Mel Kiper Jr. believes Tua Tagovailoa should sit out first season in NFL
Even without physicals and in-person meetings, Tua Tagovailoa gave NFL teams a glimpse at his recovery process. Earlier this week, the former Alabama quarterback released a series of videos demonstrating his ability to drop back, move laterally and throw on the run — all encouraging signs four months after undergoing hip surgery in November.
The positive update provides hope that the left-hander should be ready to play by the start of this year’s NFL season. But should he?
Speaking to reporters on an hour-long teleconference Wednesday, ESPN draft analyst Mel Kiper Jr. said he believes whichever team drafts Tagovailoa should give the quarterback a “medical redshirt” during his first season to ensure he’s fully healed moving forward.
Kiper pointed out that four of the five active winningest quarterbacks in the NFL all sat out the majority of their first seasons in the league. Tom Brady, Drew Brees, Phillip Rivers and Aaron Rodgers appeared in a combined seven games during their rookie seasons. The lone exception in the top five is Ben Roethlisberger, who played in 14 games for the Steelers in 2004. The NFL’s past two MVPs — Lamar Jackson and Patrick Mahomes — were also worked slowly into their starting roles.
“There was nothing medical about any of those guys,” Kiper said. “This is medical. And then you have the addition of sitting and watching and learning as a rookie which has helped all those guys I mentioned. You could say, ‘Well that was a different era with guys who were older.’ Well, it wasn’t a different era with Patrick Mahomes. It wasn’t a different era with Jackson.”
During the NFL Combine in February, Tagovailoa said he was confident he would be able to play by Week 1 of the NFL season in September. However, the former Maxwell and Walter Camp Award winner said he would be willing to sit behind a veteran quarterback if called on to do so by his new team.
“As a competitor, I want to be able to play,” he said at the time. “But you look at a lot of the guys that are really good and a lot of the greats, they’ve been mentored by big-time quarterbacks as well and veteran quarterbacks. If a team needs me to go out there and start for them, I’ll do that. But if they need me to sit behind someone and learn from them, I can’t see what’s wrong with that as well.”
Despite stating his belief that Tagovailoa should sit out a season, Kiper still projects him to be selected No. 5 to the Miami Dolphins in this year’s NFL Draft. However, when asked whether or not teams would trade up to land the former Alabama quarterback, Kiper expressed concern over whether teams would feel confident taking a risk without seeing Tagovailoa in person.

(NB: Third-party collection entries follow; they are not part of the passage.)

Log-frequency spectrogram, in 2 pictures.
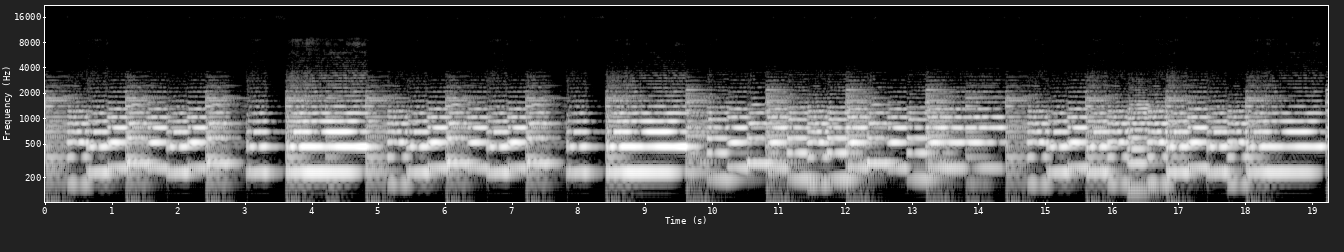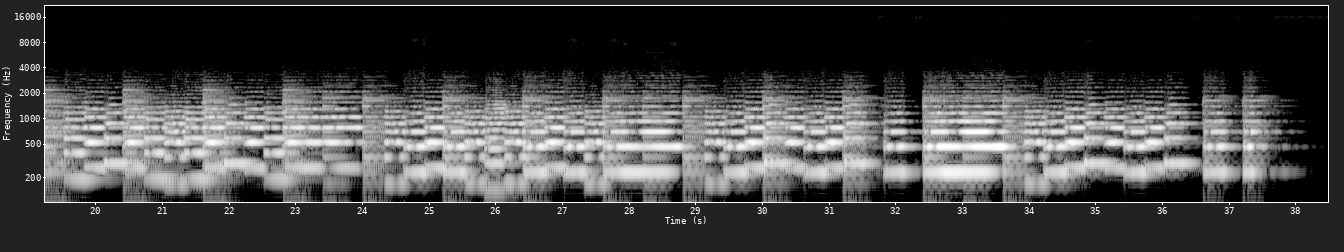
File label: EUPH, euphonium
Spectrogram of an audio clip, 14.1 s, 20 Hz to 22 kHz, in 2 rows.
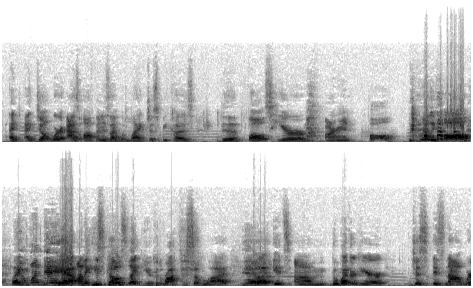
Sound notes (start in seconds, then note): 6.1 laughs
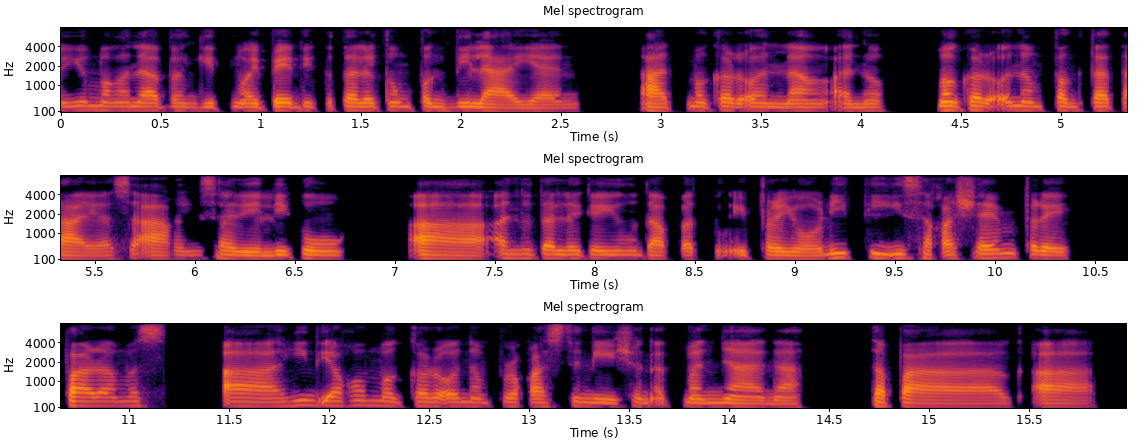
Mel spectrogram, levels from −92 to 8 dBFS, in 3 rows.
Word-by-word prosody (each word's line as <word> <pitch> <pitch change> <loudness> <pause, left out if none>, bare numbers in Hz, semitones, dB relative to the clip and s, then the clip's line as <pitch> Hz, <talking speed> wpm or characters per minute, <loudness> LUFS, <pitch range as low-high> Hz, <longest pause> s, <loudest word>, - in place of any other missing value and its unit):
yung 140 +2 -3
mga 130 0 -2
nabanggit 125 -1 -4
mo 125 - +2
ay - - -2
pwede 130 0 +3
ko - - -9
talagang 130 0 0
pagnilayan 110 -4 0 0.3
at 120 -1 +5
magkaroon 130 -2 0
ng 120 -1 0
ano, 115 -1 -3 0.2
magkaroon 140 0 +4
ng 135 -1 -2
pagtataya 125 -3 +1
sa 120 0 +2
aking 120 +1 -6
sarili 120 -1 +1
kung, 125 -3 +1 0.4
ah, 120 -2 +5
ano 140 -1 -2
talaga 130 -1 0
yung 130 0 -2
dapat 120 0 -1
kong - - -7
i-priority 125 +3 0
saka 130 -2 0
siyempre 140 -4 +1 0.2
para 150 -1 +3
mas, 150 -1 -5 0.2
ah, 140 -1 +3
hindi 165 +4 -3
ako 160 +1 -1
magkaroon 140 -1 -1
ng 130 - -6
procrastination 130 -1 -2
at - - -5
manyana 115 -3 0 0.4
sa - - +6
pag, 115 -2 +1
ah, 115 -2 +1
130 Hz, 160 wpm, -25 LUFS, 120-135 Hz, 0.4 s, sa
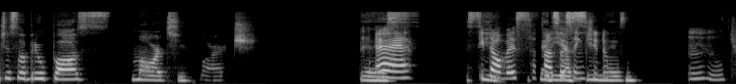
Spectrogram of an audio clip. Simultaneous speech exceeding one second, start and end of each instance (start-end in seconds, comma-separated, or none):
4.8-6.3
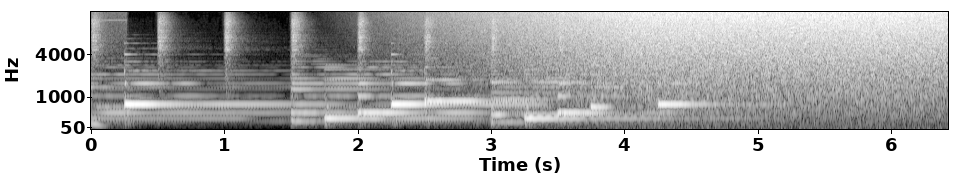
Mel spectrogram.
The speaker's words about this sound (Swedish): I en mindre studie som ni nu följer upp så såg ni att vitt brus, alltså det som vi nyss hörde, mm. eh, och så låter, låter lite grann som ett vattenfall, kan hjälpa barn med mm. ADHD.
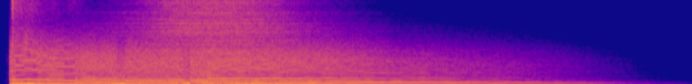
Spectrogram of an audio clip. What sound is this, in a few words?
Notifications Rank; MPL Notifications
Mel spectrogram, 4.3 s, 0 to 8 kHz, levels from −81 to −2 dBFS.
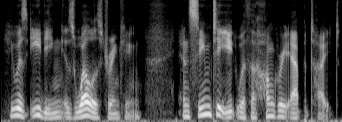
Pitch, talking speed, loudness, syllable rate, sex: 135 Hz, 210 wpm, -18 LUFS, 5.9 syllables/s, male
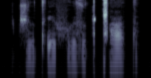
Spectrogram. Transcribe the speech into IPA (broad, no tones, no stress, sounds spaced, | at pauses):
t͡ʃ ɯ tʼ e f ɯ z o t ǁ a t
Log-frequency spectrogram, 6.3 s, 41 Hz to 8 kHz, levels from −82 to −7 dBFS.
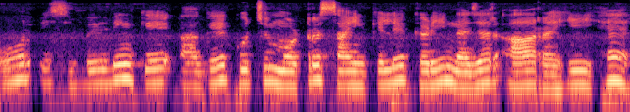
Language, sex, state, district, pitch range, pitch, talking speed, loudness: Hindi, male, Rajasthan, Bikaner, 140-175 Hz, 155 Hz, 115 wpm, -18 LUFS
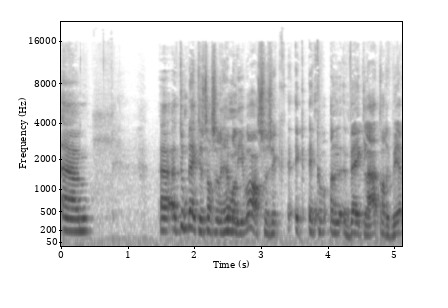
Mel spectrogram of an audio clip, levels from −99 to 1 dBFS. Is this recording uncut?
yes; 0 cuts

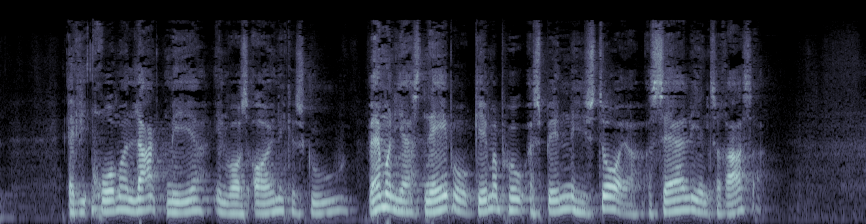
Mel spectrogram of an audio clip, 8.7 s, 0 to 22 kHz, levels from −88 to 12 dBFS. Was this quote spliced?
yes; 2 cuts; at 0.9 s, 3.6 s

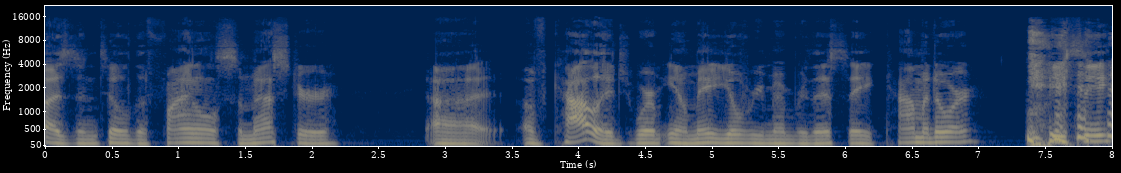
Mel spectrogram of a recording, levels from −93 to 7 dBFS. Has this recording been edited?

“Is a team going to trade up without that type of information? We’ll see,” Kiper said. “…There’s some expecting somebody to move up to get either Tua or (Justin) Herbert — three, four would be that spot. I don’t see another player to move up to get other than that at that particular point. If you’re Detroit, it’d be a great opportunity. You could go from three to five and still get Jeff Okudah, the cornerback from Ohio State, or Isaiah Simmons, the linebacker for Clemson.
“If you’re Miami and you feel like you need to move up for Tua or the Chargers or whoever it may be, the Vegas Raiders — if another team wants to move up ahead of Miami, you could do that. But right now, it’s a lack of question marks due to the lack of information from a medical standpoint.”
Kiper said he saw Tagovailoa’s video, stating it was “nice to see.” However, he believes that even if teams were 100 percent sure of Tagovailoa’s recovery, there would still be concerns surrounding the quarterback. Along with fracturing and dislocating his hip last November, Tagovailoa also sustained three lower-body injuries during his time at Alabama, including tight-rope surgeries on both his ankles as well as a sprained knee.
"If everything would have been perfect, perfect world this year, and everything was done the way it's always been done, he still has the durability concerns,” Kiper said. “Even if he’s medically cleared and everything looks good with the hip and progress is being made and all that, you still have three separate injuries that all occurred. Can he take hits? Can he sustain hits and come back and be healthy from those hits. Durability for Tua would still be a question regardless of if this was a draft-case scenario or draft-process scenario.”
Tagovailoa was originally slated to hold an individual workout on April 9 but has seen that wiped out due to the COVID-19 pandemic. His representatives are currently working on providing additional video of his recovery process to NFL teams. And while he can’t meet with teams in person, he can talk to them through virtual meeting room platforms such as FaceTime and Zoom.
The 2020 NFL Draft is set to begin on April 23 and will continue on through April 25.